Surprisingly little detailed information is available on how handlers control the direction of movement of animals. The position and angle of approach of the handler to the animals are critical in determining the direction that the animals will move. Handlers need to carefully observe the animals, as their responses will tell them whether or not they (the handlers) are in the right position to achieve the desired direction of movement.

Diagram 4 shows the handler movement patterns that are reported to keep a herd moving in an orderly way, and is said to work along a fence or in the open paddock. If a single handler is moving the animals then position 2 on the diagram should be used.

Diagram 4. Handler positions to move groups of cattle on pasture
Source: Dr Temple Grandin, Department of Animal Science, Colorado State University (2008)

All the animals in a group must be moving in the same direction before you attempt to change the direction of that movement. It is reported that, with good movement away from the handler, control of direction can be achieved by the handler simply moving to the left or right; moving to the left (putting pressure on the left ‘corner’ of the mob) will make the cattle turn right and vice versa.

When controlling direction, the aim is to try to work in a ‘T’ to the way you are heading (diagram 5). The top of the ‘T’ should be parallel to the animals you are moving and the handlers must stay in a straight line along the top of the ‘T’. If the handlers at the edge of the group move forward off the line, they put too much pressure on animals in front of them. This will cause the animals to turn around and perhaps even attempt to cut back.

Diagram 5. Working a herd with more than one handler keeping a herd going straight
Source: ‘Stockmanship and handling cattle on the range’, Steve Cote (2004, p79)

Speed of movement

Moving parallel to animals in the same direction that they are moving will tend to slow down the animals. This can be useful if you are trying to settle animals that are moving too fast. Moving parallel to them in the opposite direction to the way they are moving will tend to speed them up because they will try to hurry past you. This principle can be used for working animals in the race. When the handler is deep within their flight zone (as they tend to be when working animals in races), animals have a tendency to move in the opposite direction to the handler. So, walking towards them will encourage them to move forward.

Mode of transport

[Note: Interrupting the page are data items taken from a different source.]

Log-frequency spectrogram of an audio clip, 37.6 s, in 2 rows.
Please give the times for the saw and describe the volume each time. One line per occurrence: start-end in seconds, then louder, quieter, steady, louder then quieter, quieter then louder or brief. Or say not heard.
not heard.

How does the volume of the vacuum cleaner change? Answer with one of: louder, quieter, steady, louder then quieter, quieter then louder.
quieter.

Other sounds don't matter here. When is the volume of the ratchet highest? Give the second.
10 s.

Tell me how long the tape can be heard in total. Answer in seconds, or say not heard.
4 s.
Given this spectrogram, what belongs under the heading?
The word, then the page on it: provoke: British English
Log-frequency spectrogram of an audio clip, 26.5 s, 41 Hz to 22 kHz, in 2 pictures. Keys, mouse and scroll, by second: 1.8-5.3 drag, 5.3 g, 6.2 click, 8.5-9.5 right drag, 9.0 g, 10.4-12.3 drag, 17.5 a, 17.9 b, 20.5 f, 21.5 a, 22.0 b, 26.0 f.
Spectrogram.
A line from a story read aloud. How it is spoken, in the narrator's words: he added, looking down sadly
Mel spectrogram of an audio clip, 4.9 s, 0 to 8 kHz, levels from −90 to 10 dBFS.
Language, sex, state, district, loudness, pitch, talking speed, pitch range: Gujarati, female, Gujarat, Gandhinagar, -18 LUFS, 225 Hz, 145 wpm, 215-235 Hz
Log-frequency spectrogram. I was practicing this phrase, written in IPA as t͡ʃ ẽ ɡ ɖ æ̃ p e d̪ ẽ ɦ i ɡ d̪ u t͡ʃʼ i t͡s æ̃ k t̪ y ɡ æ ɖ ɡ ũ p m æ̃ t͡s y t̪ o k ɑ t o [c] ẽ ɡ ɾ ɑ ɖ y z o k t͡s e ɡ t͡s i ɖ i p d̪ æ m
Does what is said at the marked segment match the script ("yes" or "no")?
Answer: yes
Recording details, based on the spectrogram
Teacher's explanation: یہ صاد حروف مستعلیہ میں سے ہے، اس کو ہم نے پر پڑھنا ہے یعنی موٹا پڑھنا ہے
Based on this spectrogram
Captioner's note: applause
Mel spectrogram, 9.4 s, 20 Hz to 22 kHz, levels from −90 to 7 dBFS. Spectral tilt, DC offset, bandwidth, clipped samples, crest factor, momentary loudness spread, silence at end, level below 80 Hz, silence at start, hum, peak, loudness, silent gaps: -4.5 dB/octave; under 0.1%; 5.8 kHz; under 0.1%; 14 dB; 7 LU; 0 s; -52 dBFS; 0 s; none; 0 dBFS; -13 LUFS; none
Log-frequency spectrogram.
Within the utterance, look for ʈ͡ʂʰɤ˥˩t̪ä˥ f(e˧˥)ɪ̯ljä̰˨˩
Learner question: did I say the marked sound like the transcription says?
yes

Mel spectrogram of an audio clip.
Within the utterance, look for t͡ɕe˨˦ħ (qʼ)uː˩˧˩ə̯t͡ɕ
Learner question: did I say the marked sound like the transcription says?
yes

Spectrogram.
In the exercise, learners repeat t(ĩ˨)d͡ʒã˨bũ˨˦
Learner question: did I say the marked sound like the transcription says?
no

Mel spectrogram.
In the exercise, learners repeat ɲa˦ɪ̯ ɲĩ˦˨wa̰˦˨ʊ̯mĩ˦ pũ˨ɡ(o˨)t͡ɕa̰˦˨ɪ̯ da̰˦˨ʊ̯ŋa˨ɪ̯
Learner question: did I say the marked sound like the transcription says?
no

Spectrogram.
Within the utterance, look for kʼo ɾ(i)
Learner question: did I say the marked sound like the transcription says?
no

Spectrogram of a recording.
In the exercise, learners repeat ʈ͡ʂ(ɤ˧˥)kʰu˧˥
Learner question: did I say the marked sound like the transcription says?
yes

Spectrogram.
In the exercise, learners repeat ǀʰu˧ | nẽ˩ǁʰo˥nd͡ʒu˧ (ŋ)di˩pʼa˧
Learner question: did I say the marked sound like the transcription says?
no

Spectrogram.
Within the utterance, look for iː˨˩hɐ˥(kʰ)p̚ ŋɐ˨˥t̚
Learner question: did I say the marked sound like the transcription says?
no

These handling principles apply regardless of the mode of transport, that is, whether you are on foot, horse or motorbike. However, a change of mode will be something new to the animals and is likely to cause a heightened fear response. Therefore, animals are likely to have a greater flight distance until they become accustomed to the new mode. Evidently, this needs to be taken into consideration. Also, your speed of movement will affect the animals’ response. So, if you are moving fast on, say, a motorbike, you should be working the animals from much further away than if you are on foot. Riding ‘figures of 8’ is a good method of working with a motorbike, as this is like walking or riding a horse back and forth.

It is important to get animals accustomed to all methods. Animals that have never experienced a person on foot can be difficult to handle and become stressed if they enter a feedlot and when they get to the abattoir. Pre-slaughter stress is known to cause meat quality problems, such as dark cutting.

Dr Carol Petherick, formerly The University of Queensland, Queensland Alliance for Agriculture and Food Innovation.

More information about cattle handling

Animal handling (Meat & Livestock Australia) 

A comprehensive list of Dr Temple Grandin’s published research findings, can be found here: https://www.researchgate.net/profile/Temple-Grandin

Cattle welfare